Calculating your firm’s gender pay gap is a great step towards gender equity in your organisation. There are financial reasons to close the gender pay gap too; McKinsey estimates that bridging the UK gender pay gap could generate some £150 billion on top of business-as-usual GDP forecasts in 2025. In this gender pay gap guide, we explore its common causes, the impact of COVID-19, and the solutions to bridging it.
Reporting figures can nudge your organisation into realising the risks to their reputation if they fail to address the gender pay gap, but first, what is the gender pay gap?
The gender pay gap: the basics
The gender pay gap is the difference in pay between the total number of men versus the total number of women in a business.
The law requires many firms to publish gender pay gap figures each year. If you’re a public or private sector organisation with 250 employees or more, you must publish your data.
A common misconception about the gender pay gap is that it’s the same as equal pay, this isn’t true. Equal pay means people are paid the same for equal work, which is comparing one job with another. The gender pay gap, however, is about gender pay differences across an entire organisation.
The gender pay gap is measured in ‘mean’ and ‘median’ gap percentages. The ‘mean’ pay gap is calculated by adding up the wages for men and women separately and then dividing the totals by the numbers in each gender group.
The ‘median’ gap is another way to calculate the gender pay gap and this is done by lining up all men’s and women’s wages from top to bottom and comparing the number in the middle for each gender. Yet, this doesn’t consider differences in job roles, age, or previous experience that could determine the level of pay.
While some employers might be nervous to disclose gender pay gap figures, particularly if they are unfavourable, doing so will make the business appear transparent and accountable for making a change, which will likely impress women in the organisation, stakeholders, and potential recruits who are increasingly diversity, equity and inclusion minded.
Main causes of the gender pay gap
A cause of the gender pay gap is women earning less money than men in an organisation because they are in more junior roles, however, the gender pay gap in a business can also be in favour of women. In short, it’s not always women who are paid less than men.
A gender pay gap is also due to the position of women in organisations that put them at a disadvantage, such as there being fewer women in senior roles than men, and more women working part-time due to caregiving responsibilities.
Women are also more largely represented in industries that don’t pay as well as male-dominated ones. For example, women make up large groups of workers in sectors like retail and hospitality yet are underrepresented in areas since as finance and engineering.
Some think that women are paid less than men because they choose to. Namely, that they are more likely to take part-time roles or reduced hours.
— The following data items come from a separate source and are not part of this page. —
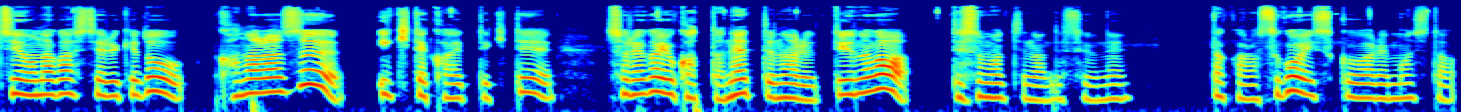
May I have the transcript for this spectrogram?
血を流してるけど、必ず生きて帰ってきて、それが良かったねってなるっていうのがデスマッチなんですよね。だからすごい救われました。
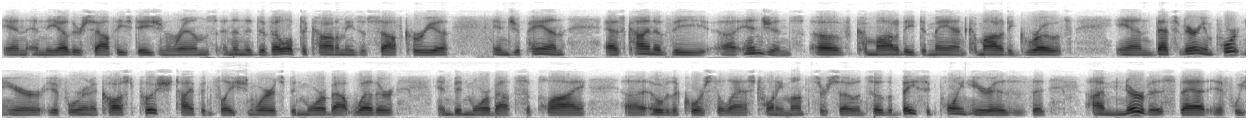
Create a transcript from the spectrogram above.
and and the other Southeast Asian rims, and then the developed economies of South Korea and Japan as kind of the uh, engines of commodity demand, commodity growth. And that's very important here if we're in a cost push type inflation where it's been more about weather and been more about supply uh, over the course of the last 20 months or so. And so the basic point here is, is that I'm nervous that if we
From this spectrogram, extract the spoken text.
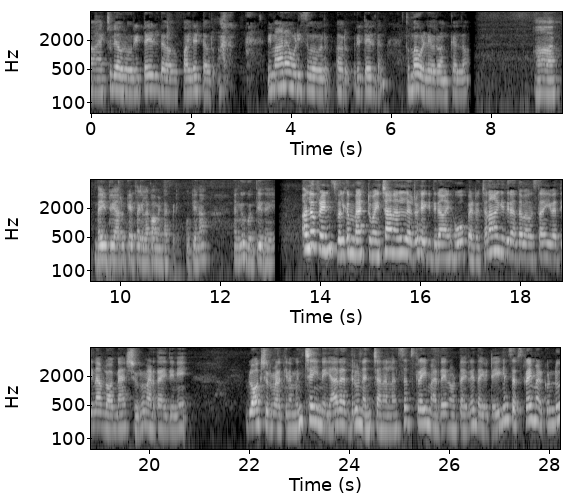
ಆ್ಯಕ್ಚುಲಿ ಅವರು ರಿಟೈರ್ಡ್ ಪೈಲಟ್ ಅವರು. ವಿಮಾನ ಓಡಿಸುವವರು ಅವರು ರಿಟೈರ್ಡ್ ತುಂಬ ಒಳ್ಳೆಯವರು ಅಂಕಲ್ಲು ದಯವಿಟ್ಟು ಯಾರು ಕೆಟ್ಟಾಗೆಲ್ಲ ಕಾಮೆಂಟ್ ಹಾಕ್ಬಿಡಿ ಓಕೆನಾ ನನಗೂ ಗೊತ್ತಿದೆ. Hello friends welcome back to my channel ಎಲ್ಲರೂ ಹೇಗಿದ್ದೀರಾ? ಐ ಹೋಪ್ ಎಲ್ಲರೂ ಚೆನ್ನಾಗಿದ್ದೀರಾ ಅಂತ ಭಾವಿಸ್ತಾ ಇವತ್ತಿನ ವ್ಲಾಗ್ನ ಶುರು ಮಾಡ್ತಾ ಇದ್ದೀನಿ. ಬ್ಲಾಗ್ ಶುರು ಮಾಡೋದಕ್ಕಿಂತ ಮುಂಚೆ ಇನ್ನು ಯಾರಾದರೂ ನನ್ನ ಚಾನಲ್ನ ಸಬ್ಸ್ಕ್ರೈಬ್ ಮಾಡದೆ ನೋಡ್ತಾ ಇದ್ರೆ ದಯವಿಟ್ಟು ಈಗಲೇ ಸಬ್ಸ್ಕ್ರೈಬ್ ಮಾಡಿಕೊಂಡು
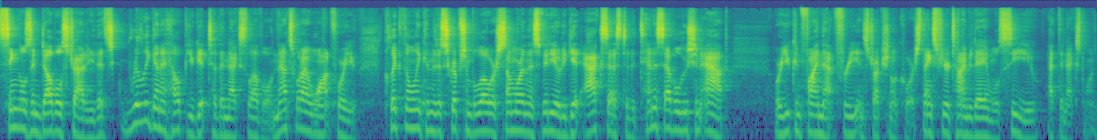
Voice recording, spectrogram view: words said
singles and doubles strategy that's really going to help you get to the next level. And that's what I want for you. Click the link in the description below or somewhere in this video to get access to the Tennis Evolution app where you can find that free instructional course. Thanks for your time today, and we'll see you at the next one.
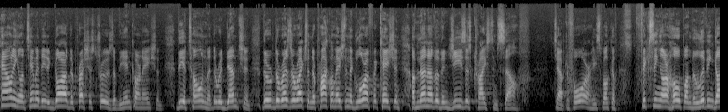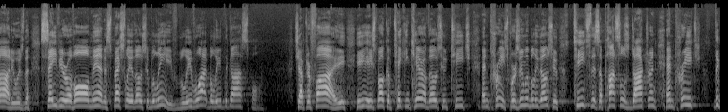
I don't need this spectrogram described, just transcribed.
counting on Timothy to guard the precious truths of the incarnation, the atonement, the redemption, the, the resurrection, the proclamation, the glorification of none other than Jesus Christ himself. Chapter 4, he spoke of fixing our hope on the living God who is the Savior of all men, especially of those who believe. Believe what? Believe the gospel. Chapter 5, he, he, spoke of taking care of those who teach and preach, presumably those who teach this apostles' doctrine and preach the,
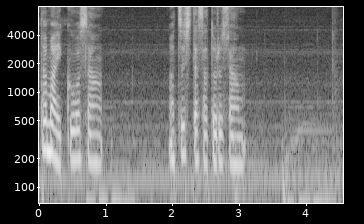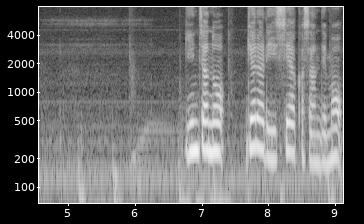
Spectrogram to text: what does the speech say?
玉育夫さん松下悟さん銀座のギャラリーシェアカさんでも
However, many have no choice due to other responsibilities like childcare or caring for an elderly relative or dependent adult.
Context: the gender pay gap and COVID-19
The average gender pay gap of all the firms that reported their gender pay statistics in the past financial year is 10.4%, which is the same as the average of all firms reporting in 2019/2020. The fact the gender pay gap hasn’t closed for two years is concerning, but the impact of the pandemic on women in business is a big reason for it.
For example, women were more likely to be furloughed during the height of COVID-19 as they are better represented in badly hit industries like leisure, retail, and hospitality. For those that remained in employment during this time, women were also less likely than their male counterparts to have received salary rises.
How to help close the gender pay gap
Gender bias, stereotypes, and lack of women role models also contribute to the gender pay gap, but these barriers can be removed through better workplace policies.
Aside from more transparent reporting, changes firms can make to help more women into senior roles and thus narrow the gender pay gap include more transparency around internal promotions, salaries, and bonuses.
Firms should also be careful to remove any language that could alienate women in job postings for all role levels and ensure a gender diverse cohort of applicants are invited to the interview stage and are interviewed by a gender-diverse panel to prevent gender bias from influencing the selection process.
Once you start reporting your gender pay gap figures, you can start looking at other pay gaps in your organisation, such as ethnicity and disability pay gaps, which can make your company a real advocate for diversity, equity, and inclusion.